We only need a simple jsp page, placed in the /WEB-INF/view folder as defined in the configuration:

        <h1>This is the body of the sample view</h1>

4. Add a ResourceBundleViewResolver

As the name of this resolver suggest a ResourceBundleViewResolver uses bean definitions in a ResourceBundle.

First, we add the ResourceBundleViewResolver to the previous configuration:

public ViewResolver resourceBundleViewResolver() {
    ResourceBundleViewResolver bean = new ResourceBundleViewResolver();
    return bean;

The bundle is typically defined in a properties file, located in the classpath. Below is the file:


We can use the simple jsp page defined in the above example for this configuration as well.

5. Add an XmlViewResolver

This implementation of ViewResolver accepts a configuration file written in XML with the same DTD as Spring’s XML bean factories:

public ViewResolver xmlViewResolver() {
    XmlViewResolver bean = new XmlViewResolver();
    bean.setLocation(new ClassPathResource("views.xml"));
    return bean;

Below is the configuration file, views.xml:

<beans xmlns=""
    <bean id="xmlConfig" class="org.springframework.web.servlet.view.JstlView">
        <property name="url" value="/WEB-INF/view/xmlSample.jsp" />

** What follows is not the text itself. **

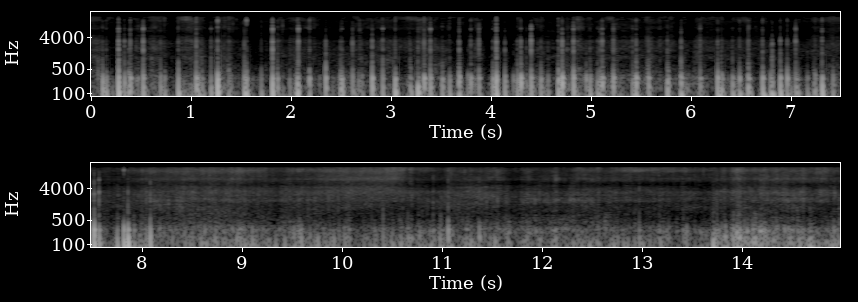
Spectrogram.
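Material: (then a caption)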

As for the previous examples we can use our simple jsp page defined previously.

6. Chaining ViewResolvers and Define an Order Priority

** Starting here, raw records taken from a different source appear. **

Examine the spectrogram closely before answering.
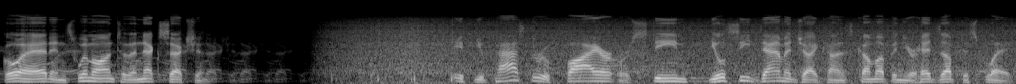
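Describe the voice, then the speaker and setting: A man's voice: medium pitch, lively intonation, lightly acted. Formal man acting as training announcer, very noisy audio. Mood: formal, instructive. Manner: measured, formal, instructional. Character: male training course announcer, formal and instructive. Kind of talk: scripted game tutorial narration.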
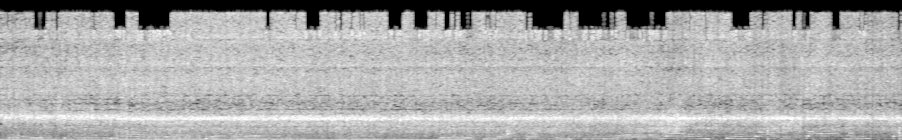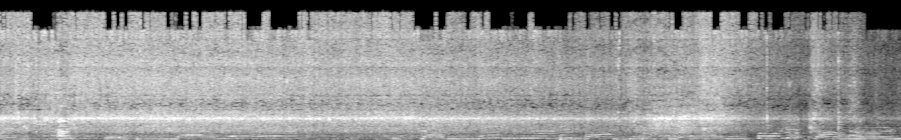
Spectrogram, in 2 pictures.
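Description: Water poured into a hot pan of spiced kohlrabi and potatoes sets off a loud, steady steaming hiss and sizzle that holds for a long stretch before easing slightly toward the end, with a voice talking over it.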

Spring MVC also supports multiple view resolvers.

This allow you to override specific views in some circumstances. We can simply chain view resolvers by adding more than one resolver to the configuration.

Once we’ve done that, we’ll need to define an order for these resolvers. The order property is used to define which is the order of invocations in the chain. The higher the order property (largest order number), the later the view resolver is positioned in the chain.

To define the order we can add the follow line of code to the configuration of the our view resolvers:


Be careful on the order priority as the InternalResourceViewResolver should have a higher order – because it’s intended to represent a very explicit mapping. And if other resolvers have a higher order, then the InternalResourceViewResolver might never be invoked.

7. Conclusion

In this tutorial we configured a chain of view resolvers using Java configuration. By playing with the order priority we can set the order of their invocation.

The implementation of this simple tutorial can be found in the github project – this is an Eclipse based project, so it should be easy to import and run as it is.

Go deeper into Spring Security with the course:


  • Bhargav Patel

    Why we need view resolver in spring ? I am asking you because in other java frame work we don’t need any view resolver or similar to it. like Servlet

    • Well Bhargav – different frameworks make different abstractions available – in this case, Spring does come with a lot of flexibility and one of this is the ability to control how views are resolved.
      Hope that clears things up – at least a bit.